***** TASK MATERIAL *****
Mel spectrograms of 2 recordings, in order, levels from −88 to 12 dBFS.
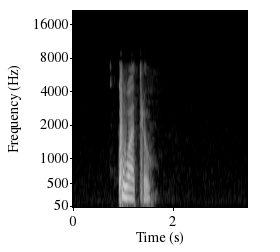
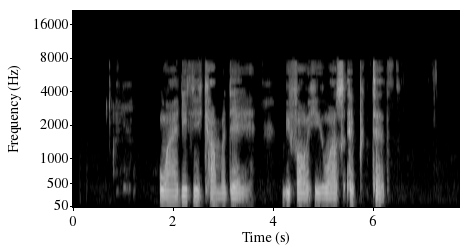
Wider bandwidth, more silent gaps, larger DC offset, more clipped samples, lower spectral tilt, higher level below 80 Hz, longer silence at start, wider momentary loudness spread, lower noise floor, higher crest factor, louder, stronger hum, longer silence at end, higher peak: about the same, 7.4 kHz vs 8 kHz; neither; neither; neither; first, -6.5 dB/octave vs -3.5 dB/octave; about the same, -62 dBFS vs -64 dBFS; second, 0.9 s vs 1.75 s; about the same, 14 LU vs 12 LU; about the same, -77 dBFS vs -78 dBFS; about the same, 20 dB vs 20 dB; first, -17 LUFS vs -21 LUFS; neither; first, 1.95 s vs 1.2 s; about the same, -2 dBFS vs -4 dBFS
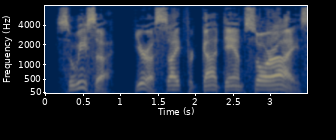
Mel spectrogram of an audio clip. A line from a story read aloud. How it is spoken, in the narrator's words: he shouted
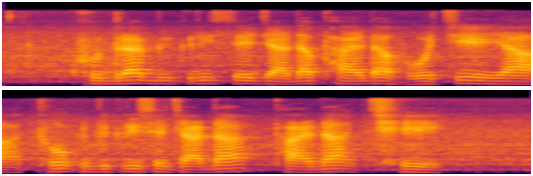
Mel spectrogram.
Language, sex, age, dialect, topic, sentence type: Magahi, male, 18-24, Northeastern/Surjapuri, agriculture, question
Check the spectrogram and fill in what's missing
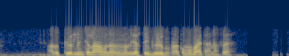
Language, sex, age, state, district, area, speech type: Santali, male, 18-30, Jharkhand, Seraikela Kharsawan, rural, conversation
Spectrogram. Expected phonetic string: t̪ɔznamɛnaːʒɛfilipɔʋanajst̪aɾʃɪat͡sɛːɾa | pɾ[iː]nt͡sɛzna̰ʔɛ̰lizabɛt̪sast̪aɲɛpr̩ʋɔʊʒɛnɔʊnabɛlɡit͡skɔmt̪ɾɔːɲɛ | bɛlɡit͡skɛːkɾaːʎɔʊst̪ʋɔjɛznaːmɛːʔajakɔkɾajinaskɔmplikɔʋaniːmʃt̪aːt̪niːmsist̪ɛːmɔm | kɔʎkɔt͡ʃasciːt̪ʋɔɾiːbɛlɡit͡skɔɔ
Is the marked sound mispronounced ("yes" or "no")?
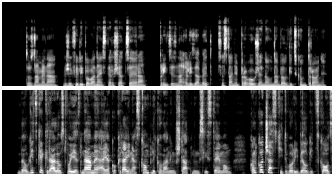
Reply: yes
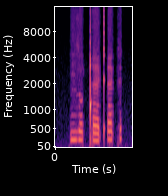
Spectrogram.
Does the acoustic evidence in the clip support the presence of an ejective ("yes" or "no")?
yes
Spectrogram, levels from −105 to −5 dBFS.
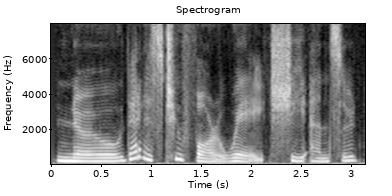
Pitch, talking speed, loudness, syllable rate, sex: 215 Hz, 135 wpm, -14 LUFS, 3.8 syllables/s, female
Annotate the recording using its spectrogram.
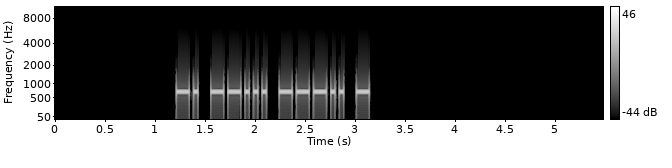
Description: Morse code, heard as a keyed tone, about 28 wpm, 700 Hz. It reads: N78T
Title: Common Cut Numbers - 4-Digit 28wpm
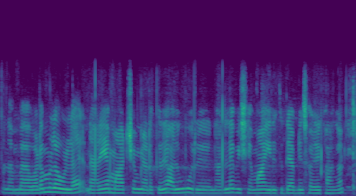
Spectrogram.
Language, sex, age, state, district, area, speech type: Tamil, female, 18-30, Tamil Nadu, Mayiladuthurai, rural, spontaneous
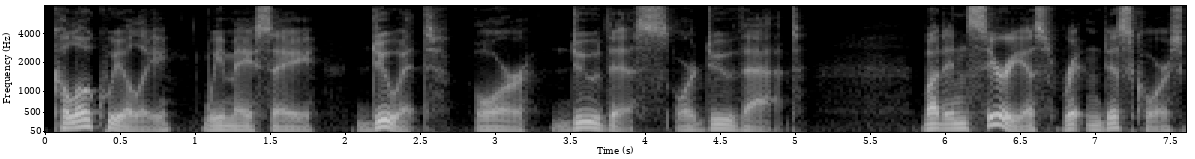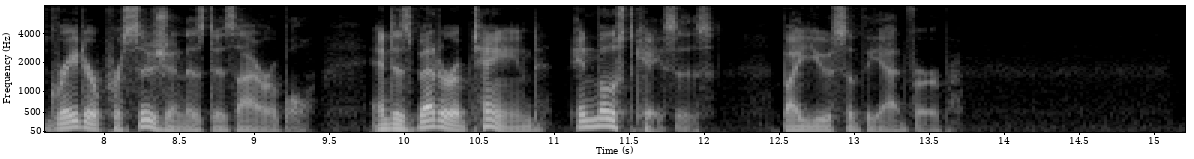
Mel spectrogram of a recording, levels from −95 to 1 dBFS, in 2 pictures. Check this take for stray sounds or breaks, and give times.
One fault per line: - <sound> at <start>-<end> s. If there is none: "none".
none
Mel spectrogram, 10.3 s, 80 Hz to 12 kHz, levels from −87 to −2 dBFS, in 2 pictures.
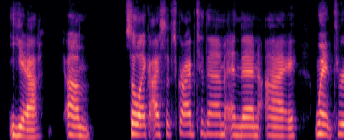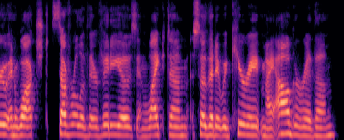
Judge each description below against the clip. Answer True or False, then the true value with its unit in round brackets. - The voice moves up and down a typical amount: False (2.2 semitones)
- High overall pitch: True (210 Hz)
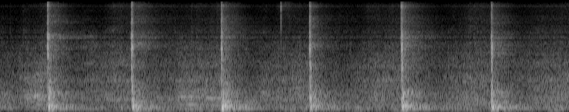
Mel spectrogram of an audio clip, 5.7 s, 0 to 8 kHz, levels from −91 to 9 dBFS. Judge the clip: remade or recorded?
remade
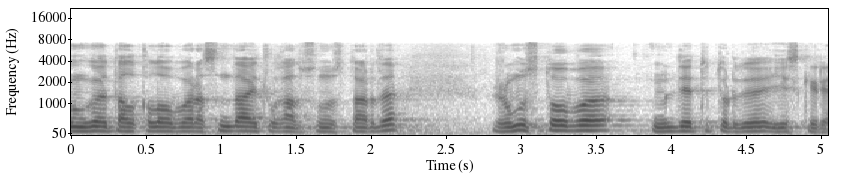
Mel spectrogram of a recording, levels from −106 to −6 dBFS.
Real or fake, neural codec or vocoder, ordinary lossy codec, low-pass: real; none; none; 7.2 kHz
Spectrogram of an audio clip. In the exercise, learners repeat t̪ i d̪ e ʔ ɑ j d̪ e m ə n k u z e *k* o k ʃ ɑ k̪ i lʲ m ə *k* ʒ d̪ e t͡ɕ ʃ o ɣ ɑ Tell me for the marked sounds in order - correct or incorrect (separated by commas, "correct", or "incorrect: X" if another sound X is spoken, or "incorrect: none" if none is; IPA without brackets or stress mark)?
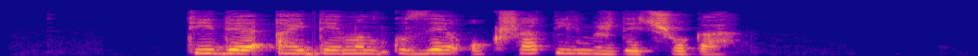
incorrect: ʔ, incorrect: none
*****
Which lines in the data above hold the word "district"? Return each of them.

(WRITTEN RESPONSE)
Language, sex, age, state, district, area, speech type: Santali, male, 18-30, Jharkhand, Seraikela Kharsawan, rural, conversation
Language, sex, age, state, district, area, speech type: Tamil, female, 18-30, Tamil Nadu, Mayiladuthurai, rural, spontaneous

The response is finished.